======== Task inputs

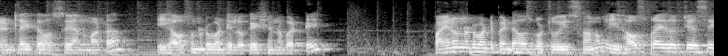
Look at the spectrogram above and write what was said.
రెంట్లు అయితే వస్తాయి అన్నమాట ఈ హౌస్ ఉన్నటువంటి లొకేషన్ బట్టి. పైన ఉన్నటువంటి పెంట్ హౌస్ కూడా చూపిస్తాను. ఈ హౌస్ ప్రైస్ వచ్చేసి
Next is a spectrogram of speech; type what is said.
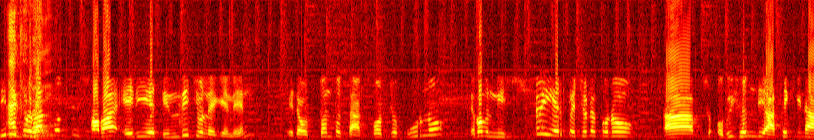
তিনি প্রধানমন্ত্রী সভা এড়িয়ে দিল্লি চলে গেলেন এটা অত্যন্ত তাৎপর্যপূর্ণ এবং নিশ্চয়ই এর পেছনে কোনো আহ, অভিসন্ধি আছে কিনা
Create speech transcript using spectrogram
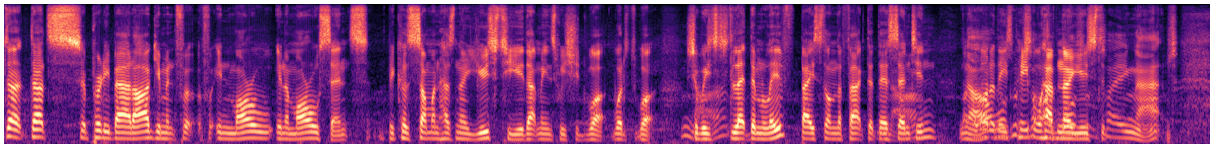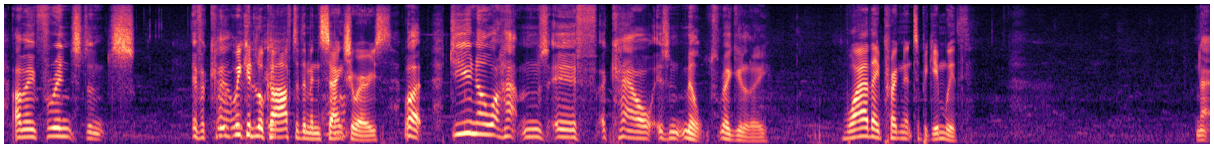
that, that's a pretty bad argument for, for in moral in a moral sense because someone has no use to you. That means we should what what what should we let them live based on the fact that they're sentient? Like, a lot of these people have no use to. saying that. I mean, for instance, if a We, cow, we could look after them in sanctuaries. Right. Do you know what happens if a cow isn't milked regularly? Why are they pregnant to begin with? No.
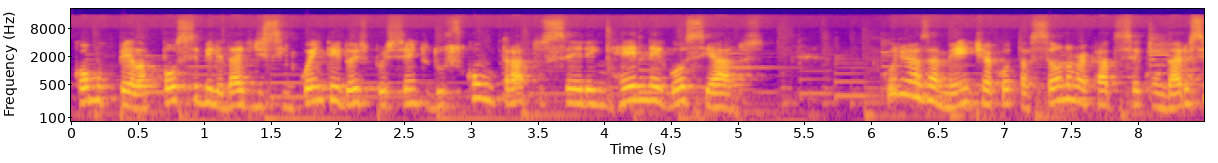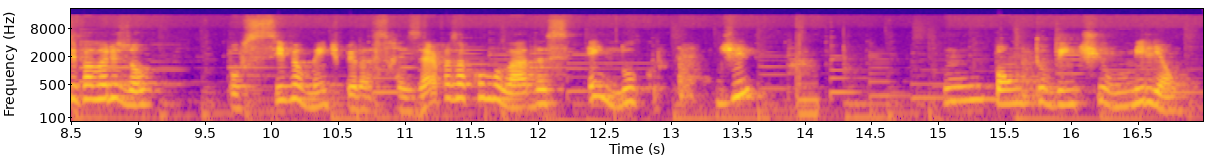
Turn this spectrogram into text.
como pela possibilidade de 52% dos contratos serem renegociados. Curiosamente, a cotação no mercado secundário se valorizou, possivelmente pelas reservas acumuladas em lucro de 1,21 milhão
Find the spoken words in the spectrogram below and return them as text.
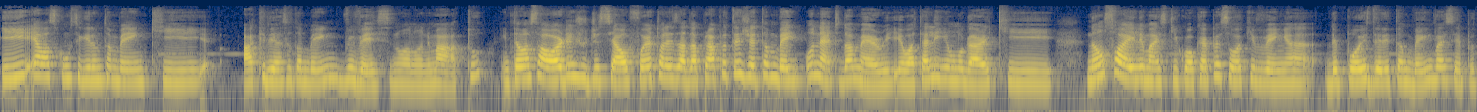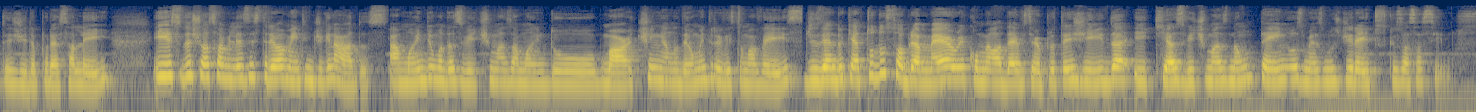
e elas conseguiram também que a criança também vivesse no anonimato. Então essa ordem judicial foi atualizada para proteger também o neto da Mary. Eu até li em um lugar que não só ele, mas que qualquer pessoa que venha depois dele também vai ser protegida por essa lei. e isso deixou as famílias extremamente indignadas. A mãe de uma das vítimas, a mãe do Martin, ela deu uma entrevista uma vez dizendo que é tudo sobre a Mary, como ela deve ser protegida e que as vítimas não têm os mesmos direitos que os assassinos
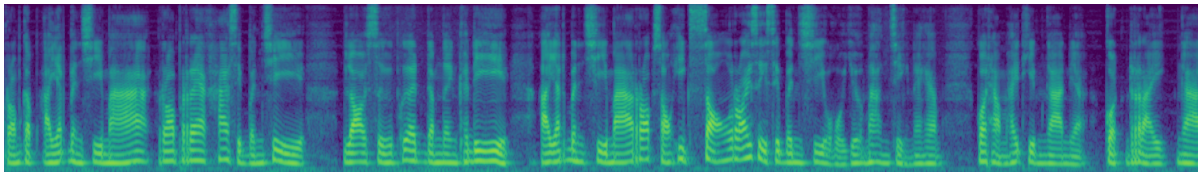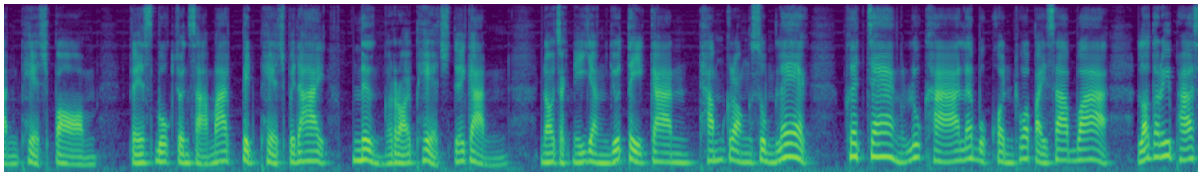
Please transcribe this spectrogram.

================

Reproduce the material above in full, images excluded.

* [Solution]:
Look at the spectrogram above and write what was said.
రెంట్లు అయితే వస్తాయి అన్నమాట ఈ హౌస్ ఉన్నటువంటి లొకేషన్ బట్టి. పైన ఉన్నటువంటి పెంట్ హౌస్ కూడా చూపిస్తాను. ఈ హౌస్ ప్రైస్ వచ్చేసి
Next is a spectrogram of speech; type what is said.
তিনি প্রধানমন্ত্রী সভা এড়িয়ে দিল্লি চলে গেলেন এটা অত্যন্ত তাৎপর্যপূর্ণ এবং নিশ্চয়ই এর পেছনে কোনো আহ, অভিসন্ধি আছে কিনা
Create speech transcript using spectrogram
that, that's a pretty bad argument for, for in moral in a moral sense because someone has no use to you. That means we should what what what should we let them live based on the fact that they're sentient? Like, a lot of these people have no use to. saying that. I mean, for instance, if a We, cow, we could look after them in sanctuaries. Right. Do you know what happens if a cow isn't milked regularly? Why are they pregnant to begin with? No.
Turn this spectrogram into text.
como pela possibilidade de 52% dos contratos serem renegociados. Curiosamente, a cotação no mercado secundário se valorizou, possivelmente pelas reservas acumuladas em lucro de 1,21 milhão
Find the spoken words in the spectrogram below and return them as text.
e elas conseguiram também que a criança também vivesse no anonimato. Então essa ordem judicial foi atualizada para proteger também o neto da Mary. Eu até li em um lugar que não só ele, mas que qualquer pessoa que venha depois dele também vai ser protegida por essa lei. e isso deixou as famílias extremamente indignadas. A mãe de uma das vítimas, a mãe do Martin, ela deu uma entrevista uma vez dizendo que é tudo sobre a Mary, como ela deve ser protegida e que as vítimas não têm os mesmos direitos que os assassinos
Please transcribe this spectrogram.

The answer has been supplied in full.